Science News
from research organizations

Smokeless tobacco called 'moist snuff' is contaminated with harmful substances, study finds

Date:
December 3, 2009
Source:
American Chemical Society
Summary:
A new study on the smokeless tobacco product called moist snuff -- placed between lip and gum -- has led scientists in Minnesota to urge the tobacco industry to change manufacturing practices to reduce snuff's content of carcinogens. Their study reports that this category of tobacco products contains surprisingly high levels of certain toxic and cancer-causing substances.
Share:
       
Total shares:  
FULL STORY

Smokeless tobacco contains surprisingly high levels of certain toxic and cancer-causing substances.
Credit: Keith Lindsey

A new study on the smokeless tobacco product called moist snuff -- placed between lip and gum -- has led scientists in Minnesota to urge the tobacco industry to change manufacturing practices to reduce snuff's content of carcinogens.

Their study is published online in ACS' monthly journal Chemical Research in Toxicology. It reports that this category of tobacco products contains surprisingly high levels of certain toxic and cancer-causing substances. Called polycyclic aromatic hydrocarbons (PAHs), they may contribute to carcinogenic effects associated with smokeless tobacco use.

Irina Stepanov and colleagues note that use of moist snuff increased by almost 80 fold between 1986-2003, partially because of the notion that it is safer then cigarettes. While smokeless tobacco use is indeed associated with lower risk of cancer as compared to cigarette smoking, it can lead to precancerous oral lesions and oral, esophageal, and pancreatic cancer. Only trace amounts of one of the PAHs has been reported to be present in smokeless tobacco prior to the recent discovery by Stepanov and colleagues that at least eight PAHs are present in smokeless tobacco. This finding inspired the new research.

The scientists analyzed the PAHs in 23 moist snuff samples that included various flavors of the most popular brands sold in the U.S. They identified 23 different PAHs in the samples, of which 9 are classified as carcinogens. They conclude that PAHs are one of the most abundant groups of cancer-causing substances in moist snuff.

"Urgent measures are required from the U.S. tobacco industry to modify manufacturing processes so that the levels of these toxicants and carcinogens in U.S. moist snuff are greatly reduced," the article notes.


Story Source:

The above story is based on materials provided by American Chemical Society. Note: Materials may be edited for content and length.


Journal Reference:

  1. Stepanov et al. Analysis of 23 Polycyclic Aromatic Hydrocarbons in Smokeless Tobacco by Gas Chromatography-Mass Spectrometry. Chemical Research in Toxicology, 2009; 091027133338045 DOI: 10.1021/tx900281u

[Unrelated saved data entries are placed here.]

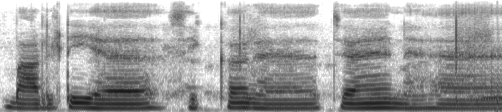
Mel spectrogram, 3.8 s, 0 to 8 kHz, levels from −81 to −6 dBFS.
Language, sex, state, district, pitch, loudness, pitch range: Hindi, male, Chandigarh, Chandigarh, 115 Hz, -20 LUFS, 115-125 Hz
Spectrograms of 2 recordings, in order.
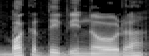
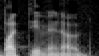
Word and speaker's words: Bhakati Vinoda: That's what he wrote, Bhakati Vinod, to get that extra syllable in there. But somebody edited it, and we get Bhakti Vinod. And I can see it's going to be a problem, because they're going to sing it that way.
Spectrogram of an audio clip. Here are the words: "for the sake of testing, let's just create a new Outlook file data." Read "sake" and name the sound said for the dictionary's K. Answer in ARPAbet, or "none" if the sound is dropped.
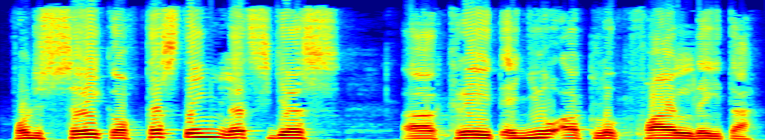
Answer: K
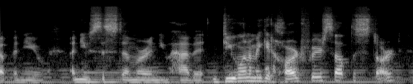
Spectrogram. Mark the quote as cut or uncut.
cut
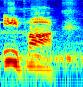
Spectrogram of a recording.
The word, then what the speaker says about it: Epoch: you mean Epic no Epoch I'm saying it the the British way oh okay e p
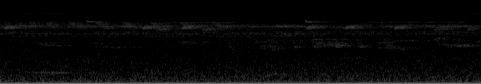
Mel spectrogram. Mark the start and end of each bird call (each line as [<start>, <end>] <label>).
[0.00, 4.81] Black-billed Thrush (Turdus ignobilis)
[2.41, 4.21] White-winged Becard (Pachyramphus polychopterus)
[2.51, 3.01] Amazonian Motmot (Momotus momota)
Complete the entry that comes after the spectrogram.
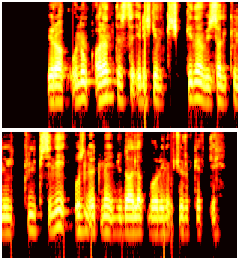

Cite This Page:

American Chemical Society. "Smokeless tobacco called 'moist snuff' is contaminated with harmful substances, study finds." ScienceDaily. ScienceDaily, 3 December 2009. <www.sciencedaily.com/releases/2009/12/091202114038.htm>.
American Chemical Society. (2009, December 3). Smokeless tobacco called 'moist snuff' is contaminated with harmful substances, study finds. ScienceDaily. Retrieved May 22, 2015 from www.sciencedaily.com/releases/2009/12/091202114038.htm
American Chemical Society. "Smokeless tobacco called 'moist snuff' is contaminated with harmful substances, study finds." ScienceDaily. www.sciencedaily.com/releases/2009/12/091202114038.htm (accessed May 22, 2015).

Share This Page:


Health & Medicine News
May 22, 2015

Latest Headlines
updated 12:56 pm ET